Andersson ex E. Fourn.
Treatment appears in FNA Volume 25. Treatment on page 678.

Plants annual or perennial; cespitose, often with short rhizomes. Culms 30-350(400) cm, usually erect, much branched above the bases. Leaves not aromatic; ligules membranous, not ciliate; blades usually flat or folded. Inflorescences false panicles with numerous inflorescence units; peduncles with 2 rames in digitate clusters; rames with naked, often deflexed bases, axes without a translucent median groove; disarticulation in the rames, beneath the bisexual spikelets. Spikelets in sessile-pedicellate pairs, basal 1-2 pairs on each rame homogamous, morphologically similar to the heterogamous pairs, staminate or sterile, unawned, not forming an involucre, tardily deciduous, remaining pairs heterogamous. Heterogamous spikelet units: sessile spikelets dorsally compressed or subterete; calluses blunt to sharp, strigose; glumes equal, pubescent; lower glumes coriaceous, rounded, without keels, truncate to slightly bilobed; upper glumes narrower, shallowly keeled; lower florets sterile, reduced; upper florets bisexual, awned from between the teeth of the bifid lemma; awns usually present, to 3.5(19) cm, pubescent on the lower portion. Caryopses oblong, subterete. Pedicels slender, not adnate to the rame axes. Pedicellate spikelets usually slightly longer than the sessile spikelets, staminate or sterile, usually unawned, lower glumes sometimes aristulate. x = 10, 15.

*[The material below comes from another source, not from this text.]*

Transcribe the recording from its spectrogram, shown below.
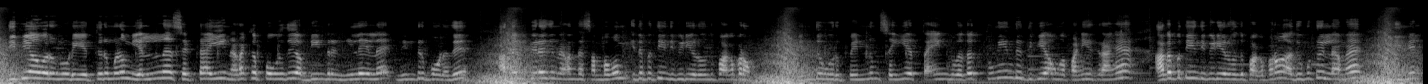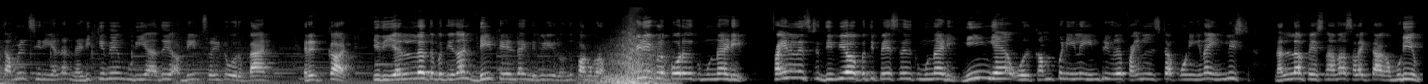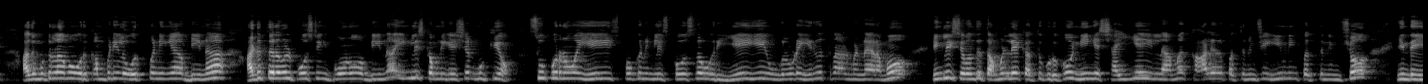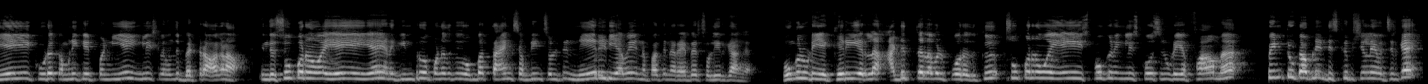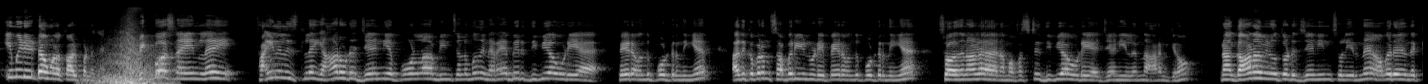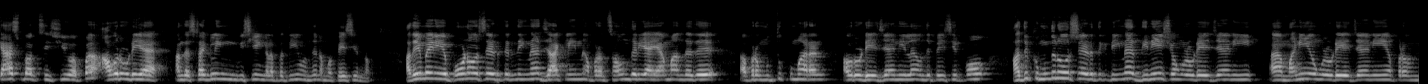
திவ்யா அவர்களுடைய திருமணம் எல்லாம் செட் ஆகி நடக்க போகுது அப்படின்ற நிலையில நின்று போனது. அதன் பிறகு நடந்த சம்பவம். இதை பத்தி இந்த வீடியோல வந்து பார்க்க போறோம். எந்த ஒரு பெண்ணும் செய்ய தயங்குவதை துணிந்து திவ்யா அவங்க பண்ணியிருக்கிறாங்க. அதை பத்தி இந்த வீடியோல வந்து பார்க்க போறோம். அது மட்டும் இல்லாம இனிமேல் தமிழ் சீரியல்ல நடிக்கவே முடியாது அப்படின்னு சொல்லிட்டு ஒரு பேன் ரெட் கார்டு இது எல்லாத்த பத்தி தான் டீட்டெயில்டா இந்த வீடியோல வந்து பார்க்க போறோம். வீடியோக்குள்ள போறதுக்கு முன்னாடி ஃபைனலிஸ்ட் திவ்யாவை பற்றி பேசுறதுக்கு முன்னாடி நீங்கள் ஒரு கம்பெனியில் இன்டர்வியூவில் ஃபைனலிஸ்ட்டாக போனீங்கன்னா இங்கிலீஷ் நல்லா பேசினா தான் செலக்ட் ஆக முடியும். அது மட்டும் இல்லாமல் ஒரு கம்பெனியில் ஒர்க் பண்ணீங்க அப்படின்னா அடுத்த லெவல் போஸ்டிங் போகணும் அப்படின்னா இங்கிலீஷ் கம்யூனிகேஷன் முக்கியம். Super Nova AI spoken English கோர்ஸில் ஒரு ஏஐ உங்களோட இருபத்தி நாலு மணி நேரமும் இங்கிலீஷை வந்து தமிழ்லேயே கற்றுக் கொடுக்கும். நீங்கள் ஷையே இல்லாமல் காலையில் பத்து நிமிஷம் ஈவினிங் பத்து நிமிஷம் இந்த ஏஐ கூட கம்யூனிகேட் பண்ணியே இங்கிலீஷில் வந்து பெட்டர் ஆகலாம். இந்த சூப்பர் நோவா ஏஐயை எனக்கு இன்ட்ரோ பண்ணதுக்கு ரொம்ப தேங்க்ஸ் அப்படின்னு சொல்லிட்டு நேரடியாகவே என்னை பார்த்து நிறைய பேர் சொல்லியிருக்காங்க. உங்களுடைய கெரியர்ல அடுத்த லெவல் போறதுக்கு super Nova AI spoken English கோர்ஸினுடைய ஃபார்மை பின் டு டாப்லேயும் டிஸ்கிரிப்ஷன்லேயும் வச்சிருக்கேன். இமீடியட்டாக உங்களை கால் பண்ணுங்க. பிக் பாஸ் நைனில் ஃபைனலிஸ்ட்டில் யாரோட ஜேர்னியை போடலாம் அப்படின்னு சொல்லும்போது நிறைய பேர் திவ்யாவுடைய பேரை வந்து போட்டிருந்தீங்க. அதுக்கப்புறம் சபரியினுடைய பேரை வந்து போட்டிருந்தீங்க. ஸோ அதனால நம்ம ஃபர்ஸ்ட் திவ்யாவுடைய ஜேர்னியிலேருந்து ஆரம்பிக்கிறோம். நான் கானா வினோத்தோட ஜேர்னின்னு சொல்லியிருந்தேன். அவர் இந்த கேஷ் பாக்ஸ் இஷ்யூ அப்போ அவருடைய அந்த ஸ்ட்ரகிளிங் விஷயங்களை பற்றியும் வந்து நம்ம பேசியிருந்தோம். அதே மாதிரி நீங்கள் போன வருஷம் எடுத்திருந்தீங்கன்னா ஜாக்லின் அப்புறம் சௌந்தர்யா ஏமாந்தது அப்புறம் முத்துக்குமாரன் அவருடைய ஜேர்னிலாம் வந்து பேசியிருப்போம். அதுக்கு முந்தின வருஷம் எடுத்துக்கிட்டிங்கன்னா தினேஷ் அவங்களுடைய ஜேர்னி மணி அவங்களுடைய ஜேர்னி அப்புறம்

Puerto Rico, Calif., Pacific Islands (Hawaii), Fla., Tex.


Hyparrhenia is a genus of approximately 55 mostly African species. Two have been introduced into the Flora region, but only one is known to be established. Clayton (1969) provides a detailed discussion of the structure of the inflorescence.


1 Spikelets with whitish to dark yellow hairs Hyparrhenia hirta
1 Spikelets with reddish hairs Hyparrhenia rufa